### Exercise aim:
Lines from the one with "Could you write" through the end of the records, and no others, are what the answer should contain, copied exactly; please keep pictures out.

━━━ The records

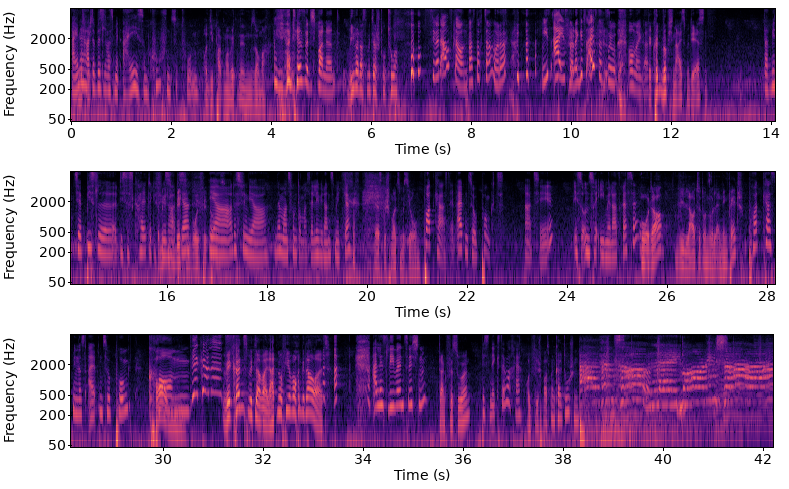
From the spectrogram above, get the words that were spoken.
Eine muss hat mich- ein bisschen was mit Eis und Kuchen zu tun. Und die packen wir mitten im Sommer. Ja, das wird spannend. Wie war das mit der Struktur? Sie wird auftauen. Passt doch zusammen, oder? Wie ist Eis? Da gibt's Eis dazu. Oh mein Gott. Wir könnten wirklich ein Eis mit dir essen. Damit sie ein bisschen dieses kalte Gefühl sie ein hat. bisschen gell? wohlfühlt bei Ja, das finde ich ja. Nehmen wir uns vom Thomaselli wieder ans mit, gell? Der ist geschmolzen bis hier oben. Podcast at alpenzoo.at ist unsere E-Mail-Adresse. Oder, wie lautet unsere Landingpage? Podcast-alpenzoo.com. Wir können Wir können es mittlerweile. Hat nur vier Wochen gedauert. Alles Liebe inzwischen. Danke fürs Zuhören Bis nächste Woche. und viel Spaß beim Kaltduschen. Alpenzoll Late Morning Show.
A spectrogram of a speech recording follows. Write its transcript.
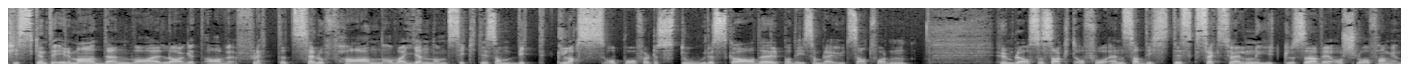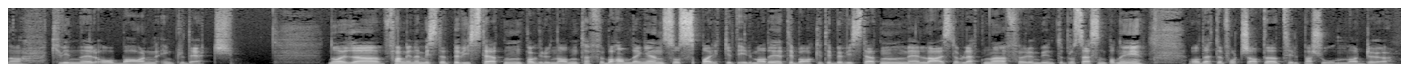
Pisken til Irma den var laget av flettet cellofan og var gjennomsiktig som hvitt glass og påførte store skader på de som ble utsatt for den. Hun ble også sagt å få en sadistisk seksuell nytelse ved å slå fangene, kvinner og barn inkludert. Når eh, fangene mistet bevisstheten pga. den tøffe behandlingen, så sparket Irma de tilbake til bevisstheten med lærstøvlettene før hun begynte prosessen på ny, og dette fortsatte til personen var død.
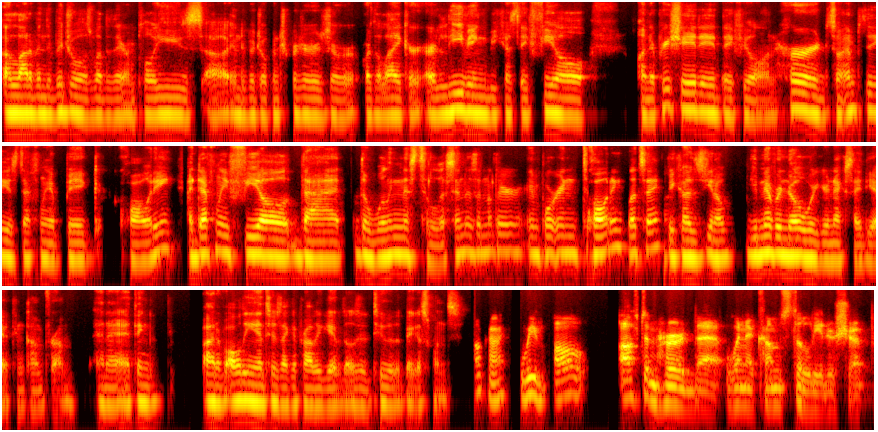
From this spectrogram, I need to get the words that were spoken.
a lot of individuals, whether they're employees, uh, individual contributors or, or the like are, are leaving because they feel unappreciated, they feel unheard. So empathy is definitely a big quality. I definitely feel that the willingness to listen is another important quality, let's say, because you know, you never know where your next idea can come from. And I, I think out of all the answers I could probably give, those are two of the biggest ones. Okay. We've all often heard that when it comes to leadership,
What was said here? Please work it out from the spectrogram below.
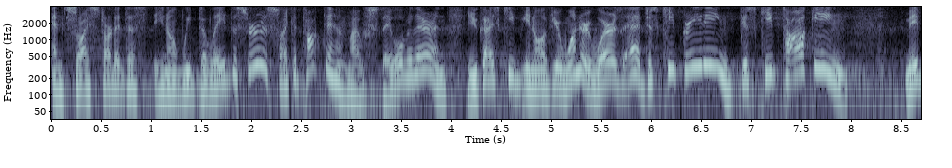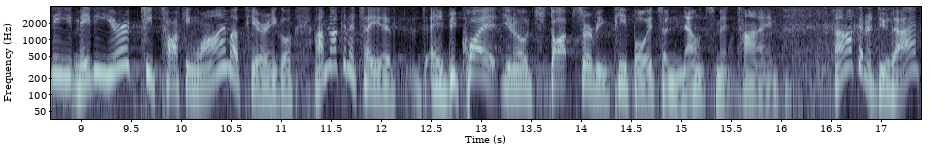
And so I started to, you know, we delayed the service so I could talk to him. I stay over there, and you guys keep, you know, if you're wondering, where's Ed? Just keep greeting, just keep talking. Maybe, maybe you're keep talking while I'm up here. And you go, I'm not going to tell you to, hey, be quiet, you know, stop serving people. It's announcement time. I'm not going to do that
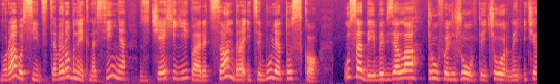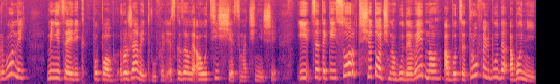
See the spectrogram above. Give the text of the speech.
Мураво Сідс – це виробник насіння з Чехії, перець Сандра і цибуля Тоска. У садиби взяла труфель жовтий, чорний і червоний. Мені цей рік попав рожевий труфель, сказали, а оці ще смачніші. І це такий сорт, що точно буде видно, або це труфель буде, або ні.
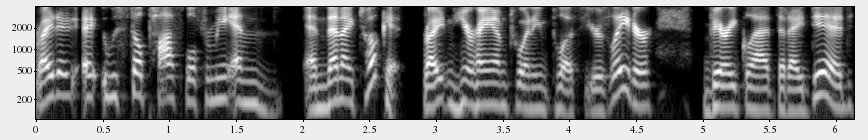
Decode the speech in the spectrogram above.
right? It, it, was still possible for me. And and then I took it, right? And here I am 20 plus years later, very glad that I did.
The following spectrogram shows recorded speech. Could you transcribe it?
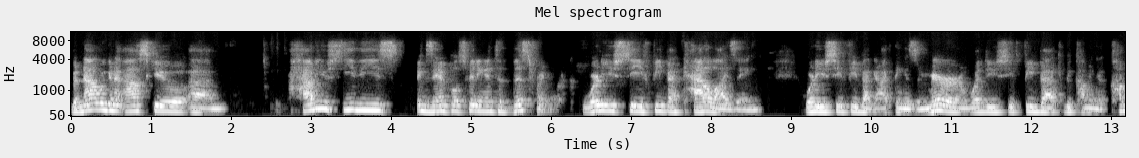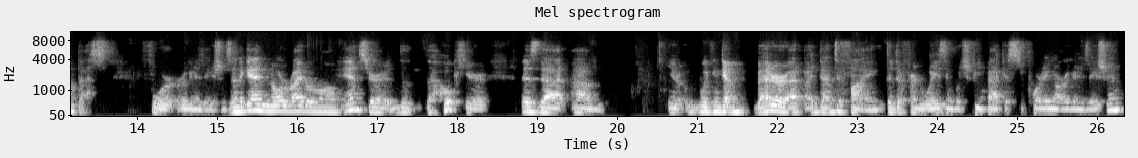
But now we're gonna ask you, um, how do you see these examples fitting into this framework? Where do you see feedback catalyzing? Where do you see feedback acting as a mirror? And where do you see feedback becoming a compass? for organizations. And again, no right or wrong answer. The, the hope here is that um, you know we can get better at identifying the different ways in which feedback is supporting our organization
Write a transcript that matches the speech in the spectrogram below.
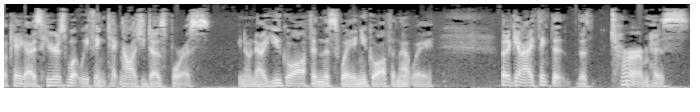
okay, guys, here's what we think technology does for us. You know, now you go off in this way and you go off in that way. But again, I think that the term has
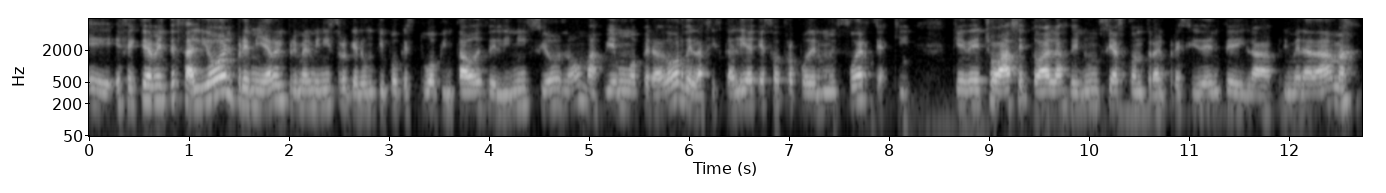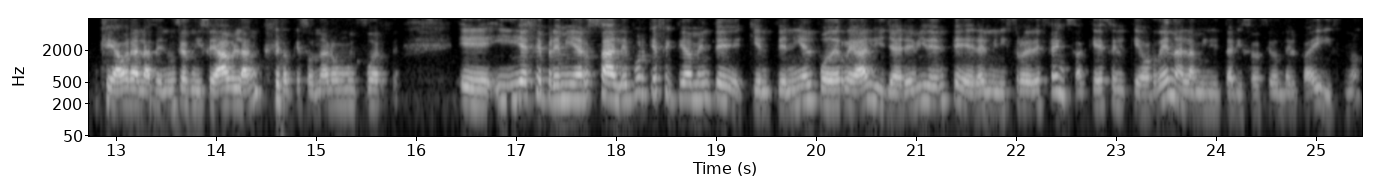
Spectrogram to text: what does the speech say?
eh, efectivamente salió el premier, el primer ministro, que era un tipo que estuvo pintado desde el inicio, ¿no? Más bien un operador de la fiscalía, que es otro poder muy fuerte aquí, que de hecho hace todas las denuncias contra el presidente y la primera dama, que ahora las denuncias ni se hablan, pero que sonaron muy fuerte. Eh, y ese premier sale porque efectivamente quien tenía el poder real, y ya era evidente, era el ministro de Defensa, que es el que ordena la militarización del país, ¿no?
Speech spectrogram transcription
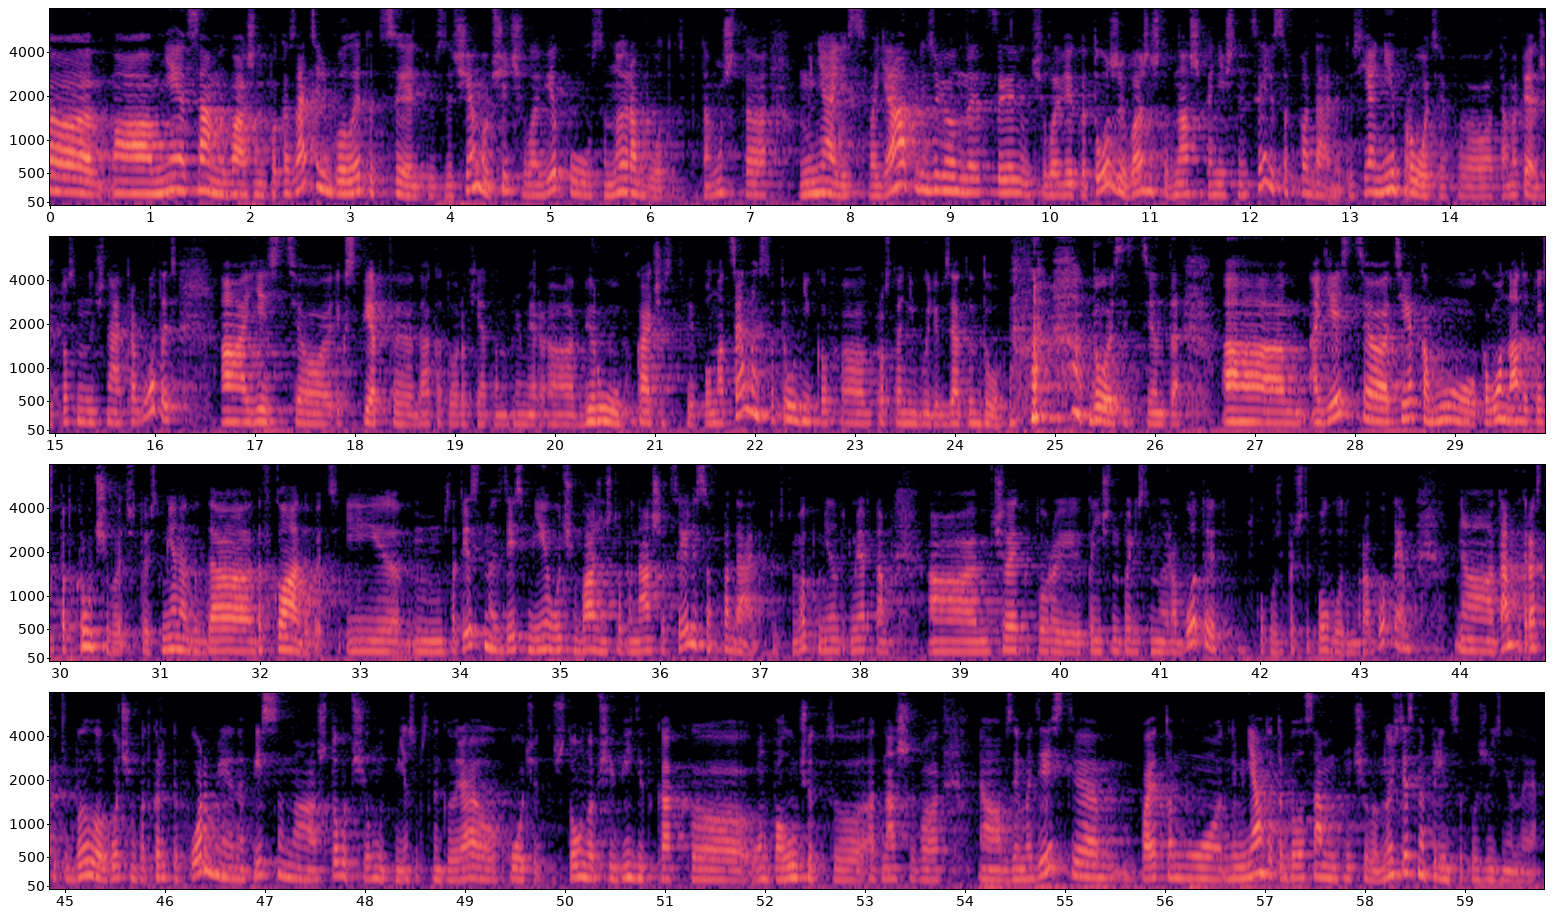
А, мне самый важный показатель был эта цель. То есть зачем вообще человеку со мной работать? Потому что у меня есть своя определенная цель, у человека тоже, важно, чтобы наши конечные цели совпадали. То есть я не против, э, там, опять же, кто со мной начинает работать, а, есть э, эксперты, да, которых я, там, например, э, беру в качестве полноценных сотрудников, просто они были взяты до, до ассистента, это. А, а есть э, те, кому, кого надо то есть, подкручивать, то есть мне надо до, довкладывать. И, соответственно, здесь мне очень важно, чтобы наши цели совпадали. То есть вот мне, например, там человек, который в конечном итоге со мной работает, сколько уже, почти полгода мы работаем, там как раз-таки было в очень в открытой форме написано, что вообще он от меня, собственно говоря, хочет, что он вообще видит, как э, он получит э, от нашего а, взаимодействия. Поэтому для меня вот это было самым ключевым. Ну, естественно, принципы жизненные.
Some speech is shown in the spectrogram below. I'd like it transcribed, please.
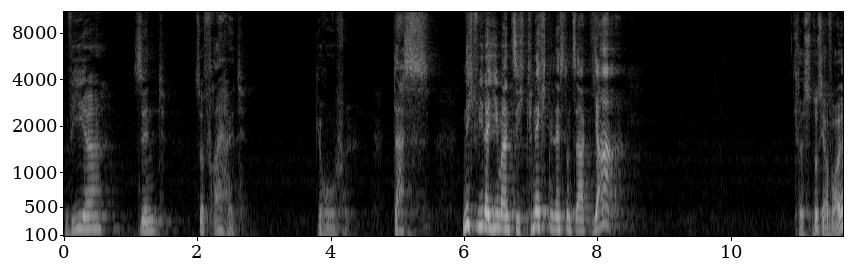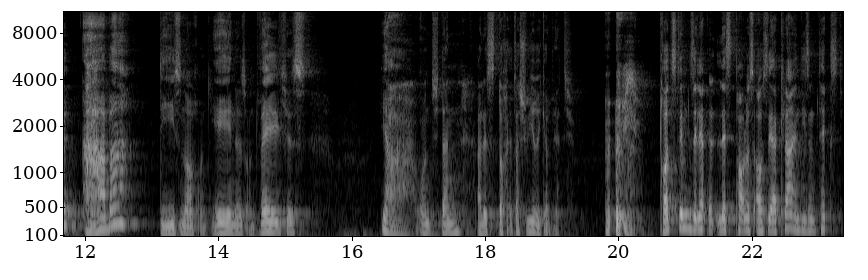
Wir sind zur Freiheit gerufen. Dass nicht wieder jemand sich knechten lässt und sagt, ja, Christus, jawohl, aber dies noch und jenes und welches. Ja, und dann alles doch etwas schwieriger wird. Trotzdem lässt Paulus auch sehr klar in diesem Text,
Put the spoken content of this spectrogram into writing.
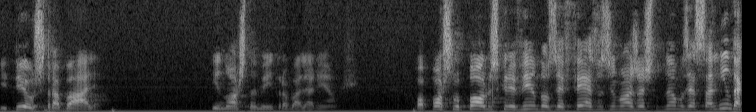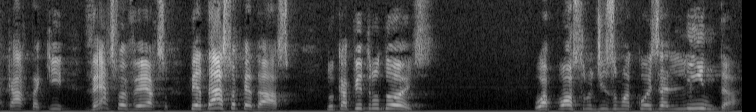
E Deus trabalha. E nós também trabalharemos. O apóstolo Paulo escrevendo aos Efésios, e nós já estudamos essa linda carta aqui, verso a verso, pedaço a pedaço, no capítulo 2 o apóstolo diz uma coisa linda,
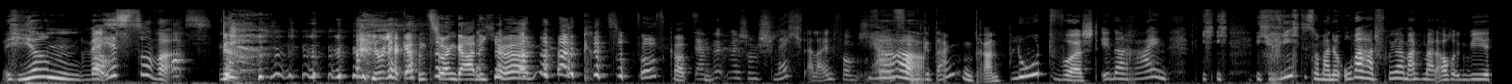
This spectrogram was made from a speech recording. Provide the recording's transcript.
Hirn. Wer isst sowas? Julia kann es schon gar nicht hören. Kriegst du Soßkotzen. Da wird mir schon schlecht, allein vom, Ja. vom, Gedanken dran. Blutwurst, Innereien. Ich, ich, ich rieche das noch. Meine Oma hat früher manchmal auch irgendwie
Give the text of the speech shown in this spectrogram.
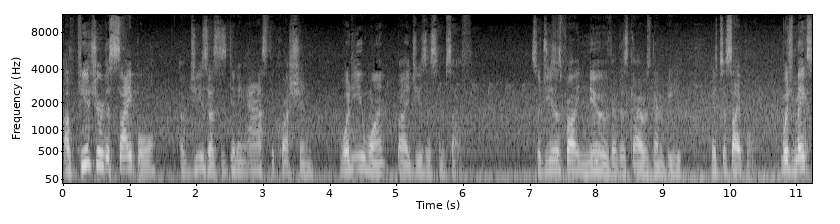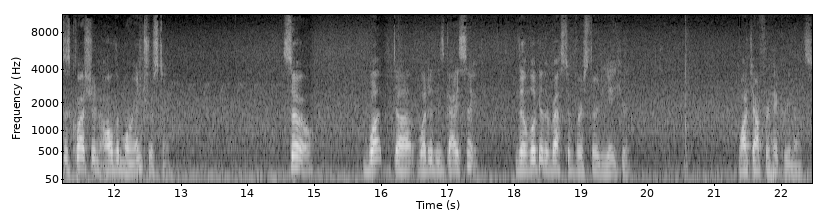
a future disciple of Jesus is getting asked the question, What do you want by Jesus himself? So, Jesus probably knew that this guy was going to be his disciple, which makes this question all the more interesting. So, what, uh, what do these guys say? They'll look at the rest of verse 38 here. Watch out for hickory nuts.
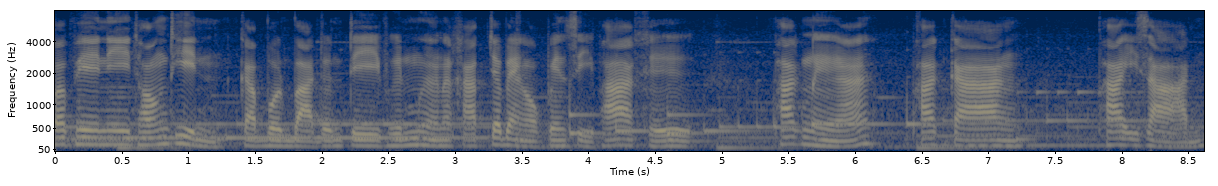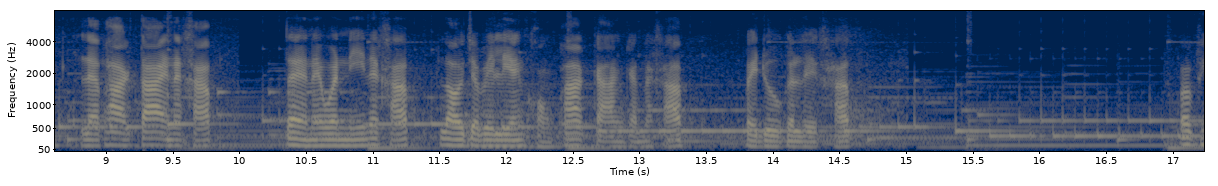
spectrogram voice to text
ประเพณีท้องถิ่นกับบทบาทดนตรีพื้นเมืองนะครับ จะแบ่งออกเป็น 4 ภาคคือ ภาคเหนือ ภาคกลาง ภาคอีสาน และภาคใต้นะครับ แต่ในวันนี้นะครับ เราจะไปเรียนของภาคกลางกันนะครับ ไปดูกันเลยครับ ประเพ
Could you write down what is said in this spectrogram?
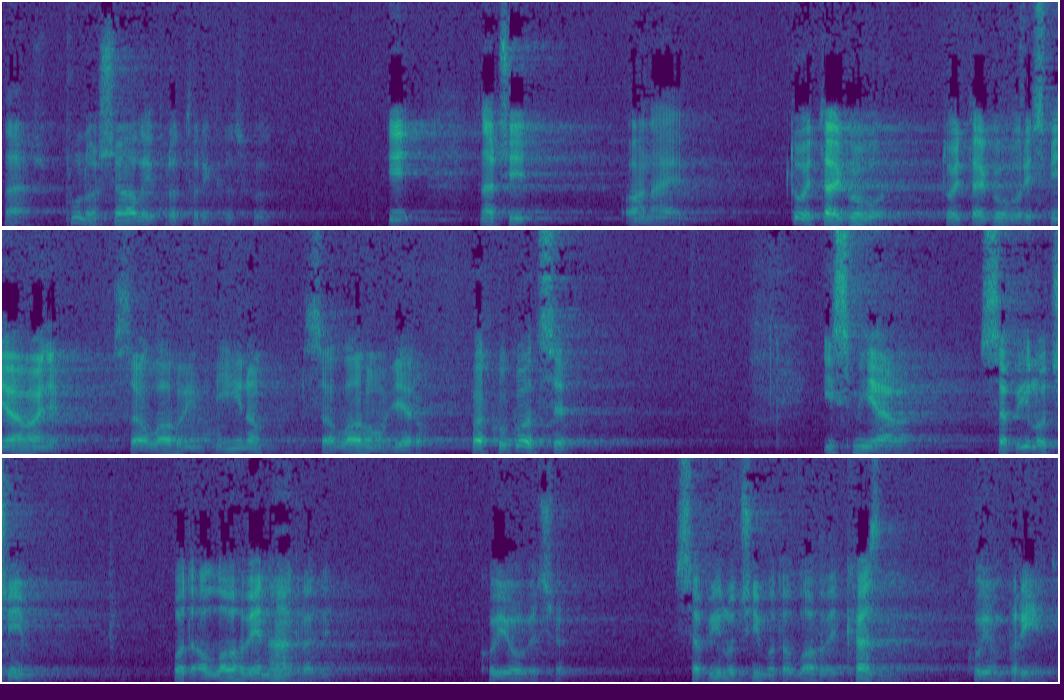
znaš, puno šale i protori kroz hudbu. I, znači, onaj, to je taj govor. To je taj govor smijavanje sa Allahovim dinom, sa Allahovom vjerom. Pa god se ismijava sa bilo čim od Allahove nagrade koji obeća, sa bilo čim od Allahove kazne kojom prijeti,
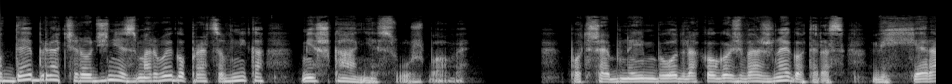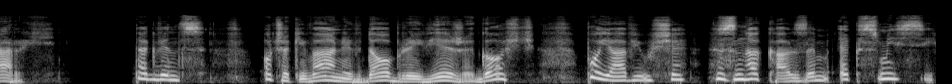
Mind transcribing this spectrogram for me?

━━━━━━

### Exercise answer:
Could you write down what is said in this spectrogram?
znaš, puno šale i protori kroz hudbu. I, znači, onaj, to je taj govor. To je taj govor smijavanje sa Allahovim dinom, sa Allahovom vjerom. Pa god se ismijava sa bilo čim od Allahove nagrade koji obeća, sa bilo čim od Allahove kazne kojom prijeti,
Mind transcribing this spectrogram for me?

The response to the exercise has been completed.